# Orthotropic Materials

For an orthotropic material the constitutive matrix simplifies to

$C = \begin{bmatrix} c_{xxxx} & c_{xxyy} & c_{xxzz} & 0 & 0 & 0\\ & c_{yyyy} & c_{yyzz} & 0 & 0 & 0\\ & & c_{zzzz} & 0 & 0 & 0\\ & & & c_{xyxy} & 0 & 0\\ & symm & & & c_{yzyz} & 0\\ & & & & & c_{zxzx}\\ \end{bmatrix}$

however it is easier to define the inverse of the constitutive relationship

$\epsilon = C^{-1} \sigma$

where $C^{-1}$ is the compliance matrix. Elastic orthotropic behaviour is governed by nine independent elastic constants: three elastic moduli, three Poisson's ratios and three shear moduli. Three further (dependent) Poisson's ratios are defined through the relationship

$\nu_{ji} E_i = \nu_{ij} E_j$

These material properties are defined relative to a material principal directions $m$ giving a compliance matrix $C_m^{-1}$.

$C_m^{-1} = \begin{bmatrix} \dfrac{1}{E_x} & -\dfrac{\nu_{yx}}{E_y} & -\dfrac{\nu_{zx}}{E_z} & 0 & 0 & 0\\[2pt] -\dfrac{\nu_{xy}}{E_x} & \dfrac{1}{E_y} & -\dfrac{\nu_{zy}}{E_z} & 0 & 0 & 0\\[2pt] -\dfrac{\nu_{xz}}{E_x} & -\dfrac{\nu_{yz}}{E_y} & \dfrac{1}{E_z} & 0 & 0 & 0\\[2pt] 0 & 0 & 0 & \dfrac{1}{G_{xy}} & 0 & 0 \\[2pt] 0 & 0 & 0 & 0 & \dfrac{1}{G_{yz}} & 0 \\[2pt] 0 & 0 & 0 & 0 & 0 &\dfrac{1}{G_{zx}} \\[2pt] \end{bmatrix}$
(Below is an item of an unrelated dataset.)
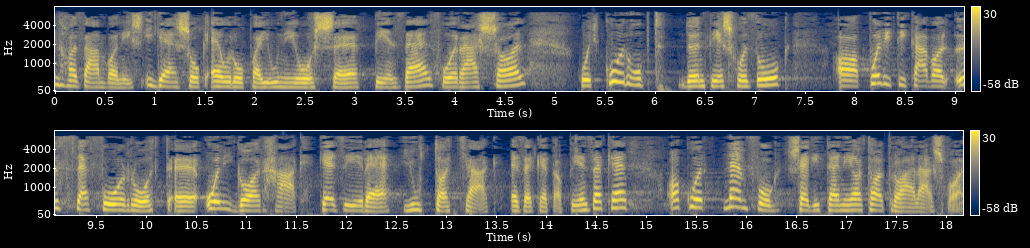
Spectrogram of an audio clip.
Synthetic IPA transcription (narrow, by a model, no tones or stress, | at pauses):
nɦɒzaːmbɒniʃiɡɛnʃo̞kɛuɾoːpɒjiuːnioːʃpeːnzɛlfo̞rːaːʃːɒlho̞cko̞rupt̪d̪ø̞nt̪eːʃho̞zoːk | ɒpo̞lit̪ikaːvɒlø̞sːɛforːo̞t̪ːoliɡɒrhaːkːɛzeːɾɛjut̪ːɒcːa̰ːkɛzɛkɛt̪ɒ̰peːnzɛkɛt̪ʔɒkːo̞rnɛɱfo̞ɡʃɛɡiːt̪ɛniɒt̪ɒlprɒaːla̰ːʒbɒ̰n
A stable material must satisfy the following conditions

$E_x, E_y, E_z, G_{xy}, G_{yz}, G_{zx} > 0$
$(1-\nu_{xy}\nu_{yx}), (1-\nu_{yz}\nu_{zy}), (1-\nu_{zx}\nu_{xz}), > 0$
$1-\nu_{xy}\nu_{yx} - \nu_{yz}\nu_{zy} - \nu_{zx}\nu_{xz} - 2 \nu_{xz}\nu_{zy}\nu_{yx} >0$

Using these relationships leads to the following conditions which apply to the Poisson's ratios

$\begin{matrix} {\nu_{yx}}^2<\dfrac{E_y}{E_x} & {\nu_{xy}}^2<\dfrac{E_x}{E_y}\\ {\nu_{zy}}^2<\dfrac{E_z}{E_y} & {\nu_{yz}}^2<\dfrac{E_y}{E_z}\\ {\nu_{xz}}^2<\dfrac{E_x}{E_z} & {\nu_{zx}}^2<\dfrac{E_z}{E_x}\\ \end{matrix}$

Note: if $E_x = E_y = E_z$, $\nu_{xy} = \nu_{yz} = \nu_{zx}$ and $G_{xy} = G_{yz} = G_{zx}$ then the orthotropic material reduces to an isotropic material.